WORK TASK. Your task is to extract every entry that follows word for word while excluding the pictures.

(Collected data)

____________________

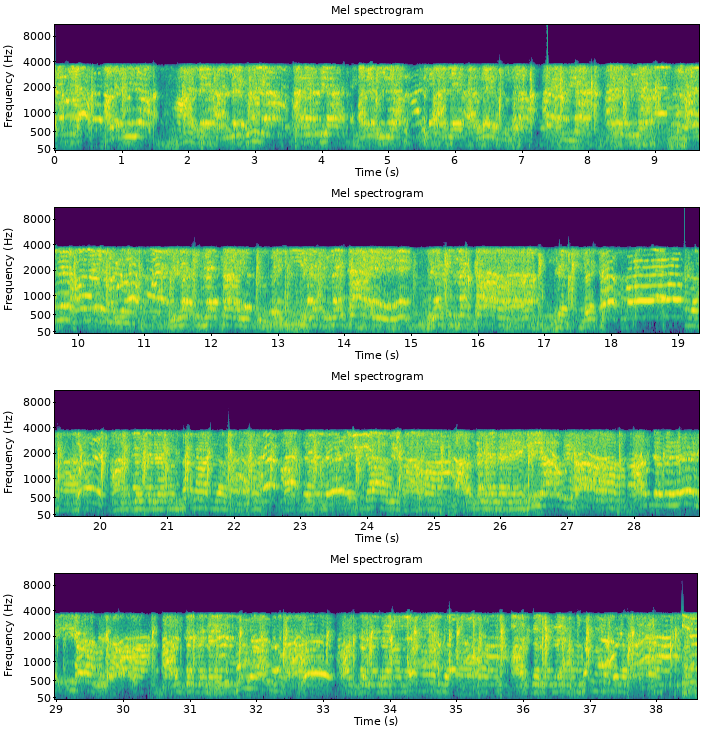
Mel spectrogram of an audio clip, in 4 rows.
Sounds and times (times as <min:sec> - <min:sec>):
Bus: 0:00.0 - 0:38.6.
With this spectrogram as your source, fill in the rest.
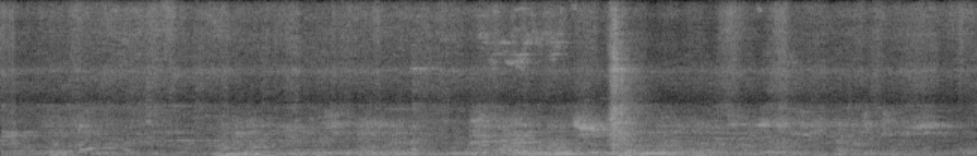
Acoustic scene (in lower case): crowded indoor space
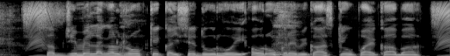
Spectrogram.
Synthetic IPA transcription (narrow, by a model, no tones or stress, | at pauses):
sɐb̚d͡ʒimẽləɡəlɾoːkːekɐɪsed̪uːɾɦoːiʔɔːɾʊkɾeʋɪkaːskeʊpaːekaːbaː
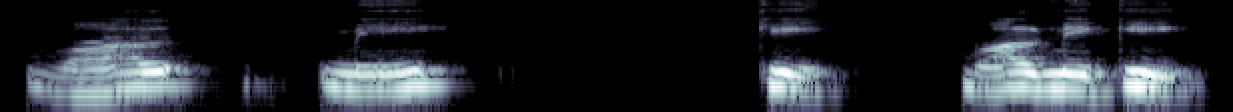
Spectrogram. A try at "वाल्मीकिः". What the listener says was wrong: வால்மீகி. அந்த அந்த விசர்க்கத்தையும் சேர்த்துக்கோங்க.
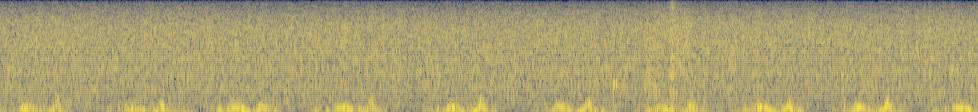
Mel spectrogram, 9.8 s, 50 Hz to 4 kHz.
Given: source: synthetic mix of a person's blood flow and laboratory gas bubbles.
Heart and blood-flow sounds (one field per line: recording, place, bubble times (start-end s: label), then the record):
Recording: Doppler ultrasound of blood flow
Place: precordium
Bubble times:
6.08-6.21 s: bubbles
6.66-6.77 s: bubbles
From the record:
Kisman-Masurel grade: 113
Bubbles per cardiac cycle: 1 to 2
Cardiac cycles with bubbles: 1 to 10%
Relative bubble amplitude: loud (0.450 to 0.775)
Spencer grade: 1 (occasional bubble signal discernible with the cardiac motion signal, with majority of cardiac periods free of bubbles)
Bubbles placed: only in the low amplitude regions of the cardiac cycle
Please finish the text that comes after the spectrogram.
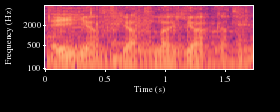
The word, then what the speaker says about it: Eyjafjallajökull: So, Daniel, the question everyone wants to ask you is, how do you pronounce the name of that Icelandic volcano? Eyjafjallajökull.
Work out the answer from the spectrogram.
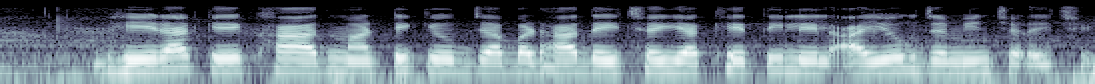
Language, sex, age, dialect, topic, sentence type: Magahi, male, 18-24, Western, agriculture, statement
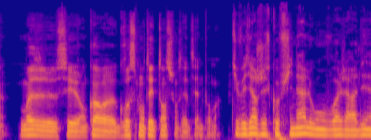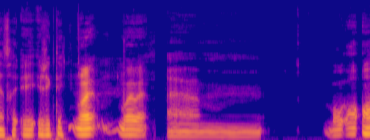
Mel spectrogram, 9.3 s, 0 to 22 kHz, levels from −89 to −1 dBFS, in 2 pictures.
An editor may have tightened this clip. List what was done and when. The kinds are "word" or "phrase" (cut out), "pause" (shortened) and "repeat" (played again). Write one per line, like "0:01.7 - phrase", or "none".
0:02.8 - pause
0:06.6 - pause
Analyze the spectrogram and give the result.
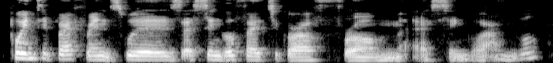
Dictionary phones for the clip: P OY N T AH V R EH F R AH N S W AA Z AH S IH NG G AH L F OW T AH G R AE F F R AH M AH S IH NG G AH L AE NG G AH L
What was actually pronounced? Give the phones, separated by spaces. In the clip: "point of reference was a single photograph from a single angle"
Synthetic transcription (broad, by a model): P OY N T AH V R EH F R AH N S W AA Z AH S IH NG G AH L F OW T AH G R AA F F R AH M AH S IH NG G AH L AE NG G AH L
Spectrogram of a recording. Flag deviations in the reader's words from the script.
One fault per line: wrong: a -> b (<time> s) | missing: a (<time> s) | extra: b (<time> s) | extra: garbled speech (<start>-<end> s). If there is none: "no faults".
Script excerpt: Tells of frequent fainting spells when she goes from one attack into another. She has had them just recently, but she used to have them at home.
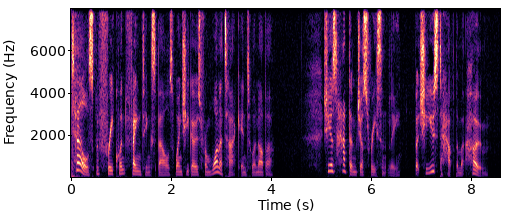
no faults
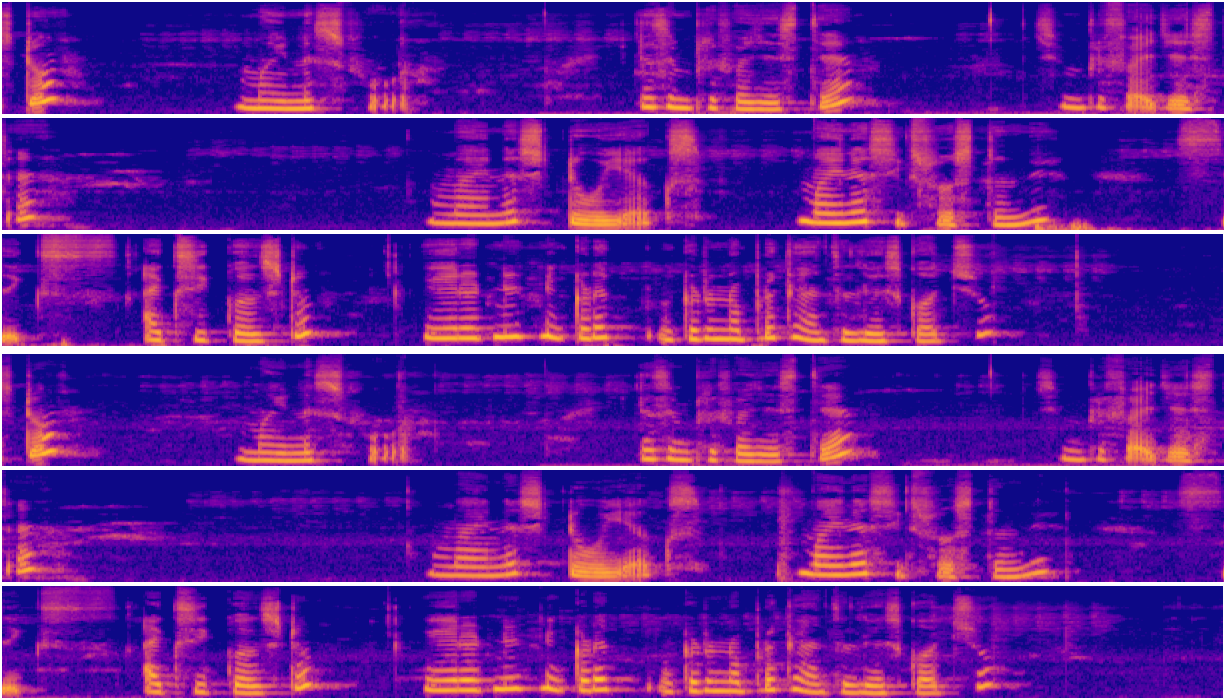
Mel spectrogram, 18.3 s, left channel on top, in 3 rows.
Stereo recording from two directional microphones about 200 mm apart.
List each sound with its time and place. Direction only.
0.0 s speech: 45° left (ahead or behind)
3.2 s speech: 45° left (ahead or behind)
8.3 s speech: 45° left (ahead or behind)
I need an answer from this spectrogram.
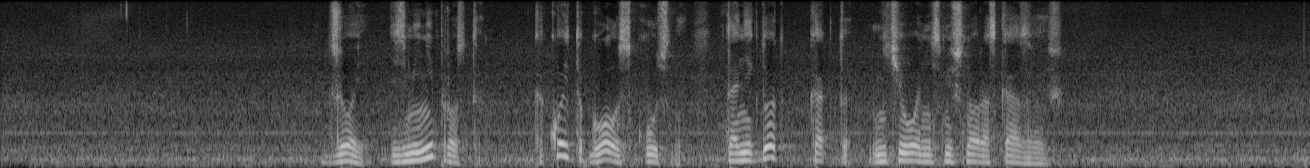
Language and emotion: Russian, neutral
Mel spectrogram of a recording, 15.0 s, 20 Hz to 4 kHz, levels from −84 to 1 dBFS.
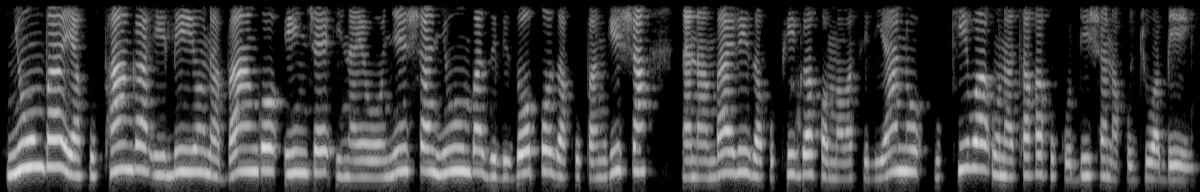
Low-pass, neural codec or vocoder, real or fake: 3.6 kHz; none; real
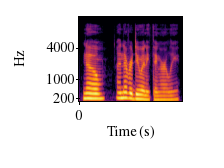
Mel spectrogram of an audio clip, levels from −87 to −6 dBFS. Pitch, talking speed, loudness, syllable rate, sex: 190 Hz, 145 wpm, -16 LUFS, 5.9 syllables/s, female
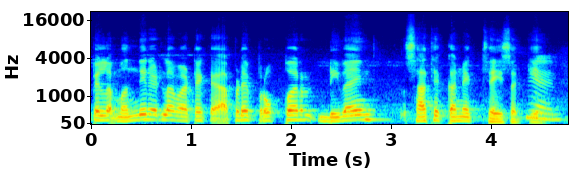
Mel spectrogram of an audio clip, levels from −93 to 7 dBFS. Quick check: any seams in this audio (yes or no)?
no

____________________

EXERCISE RESPONSE.
Mel spectrogram of an audio clip, in 4 rows.
Sounds and times (times as <min:sec> - <min:sec>):
Bus: 0:00.0 - 0:38.6.
With this spectrogram as your source, fill in the rest.
Acoustic scene (in lower case): crowded indoor space
Spectrogram.
Synthetic IPA transcription (narrow, by a model, no tones or stress, | at pauses):
sɐb̚d͡ʒimẽləɡəlɾoːkːekɐɪsed̪uːɾɦoːiʔɔːɾʊkɾeʋɪkaːskeʊpaːekaːbaː
Spectrogram. A try at "वाल्मीकिः". What the listener says was wrong: வால்மீகி. அந்த அந்த விசர்க்கத்தையும் சேர்த்துக்கோங்க.
Mel spectrogram, 9.8 s, 50 Hz to 4 kHz.
Given: source: synthetic mix of a person's blood flow and laboratory gas bubbles.
Heart and blood-flow sounds (one field per line: recording, place, bubble times (start-end s: label), then the record):
Recording: Doppler ultrasound of blood flow
Place: precordium
Bubble times:
6.08-6.21 s: bubbles
6.66-6.77 s: bubbles
From the record:
Kisman-Masurel grade: 113
Bubbles per cardiac cycle: 1 to 2
Cardiac cycles with bubbles: 1 to 10%
Relative bubble amplitude: loud (0.450 to 0.775)
Spencer grade: 1 (occasional bubble signal discernible with the cardiac motion signal, with majority of cardiac periods free of bubbles)
Bubbles placed: only in the low amplitude regions of the cardiac cycle
Please finish the text that comes after the spectrogram.
The word, then what the speaker says about it: Eyjafjallajökull: So, Daniel, the question everyone wants to ask you is, how do you pronounce the name of that Icelandic volcano? Eyjafjallajökull.
Work out the answer from the spectrogram.
Language, sex, age, dialect, topic, sentence type: Magahi, male, 18-24, Western, agriculture, statement
Mel spectrogram, 9.3 s, 0 to 22 kHz, levels from −89 to −1 dBFS, in 2 pictures.
An editor may have tightened this clip. List what was done and when. The kinds are "word" or "phrase" (cut out), "pause" (shortened) and "repeat" (played again). Write one per line, like "0:01.7 - phrase", or "none".
0:02.8 - pause
0:06.6 - pause
Analyze the spectrogram and give the result.
Dictionary phones for the clip: P OY N T AH V R EH F R AH N S W AA Z AH S IH NG G AH L F OW T AH G R AE F F R AH M AH S IH NG G AH L AE NG G AH L
What was actually pronounced? Give the phones, separated by spaces. In the clip: "point of reference was a single photograph from a single angle"
Synthetic transcription (broad, by a model): P OY N T AH V R EH F R AH N S W AA Z AH S IH NG G AH L F OW T AH G R AA F F R AH M AH S IH NG G AH L AE NG G AH L
Spectrogram of a recording. Flag deviations in the reader's words from the script.
One fault per line: wrong: a -> b (<time> s) | missing: a (<time> s) | extra: b (<time> s) | extra: garbled speech (<start>-<end> s). If there is none: "no faults".
Script excerpt: Tells of frequent fainting spells when she goes from one attack into another. She has had them just recently, but she used to have them at home.
no faults
Mel spectrogram, 18.3 s, left channel on top, in 3 rows.
Stereo recording from two directional microphones about 200 mm apart.
List each sound with its time and place. Direction only.
0.0 s speech: 45° left (ahead or behind)
3.2 s speech: 45° left (ahead or behind)
8.3 s speech: 45° left (ahead or behind)
I need an answer from this spectrogram.
Language and emotion: Russian, neutral
Mel spectrogram of a recording, 15.0 s, 20 Hz to 4 kHz, levels from −84 to 1 dBFS.
Low-pass, neural codec or vocoder, real or fake: 3.6 kHz; none; real
Mel spectrogram of an audio clip, levels from −87 to −6 dBFS. Pitch, talking speed, loudness, syllable rate, sex: 190 Hz, 145 wpm, -16 LUFS, 5.9 syllables/s, female
Mel spectrogram of an audio clip, levels from −93 to 7 dBFS. Quick check: any seams in this audio (yes or no)?
no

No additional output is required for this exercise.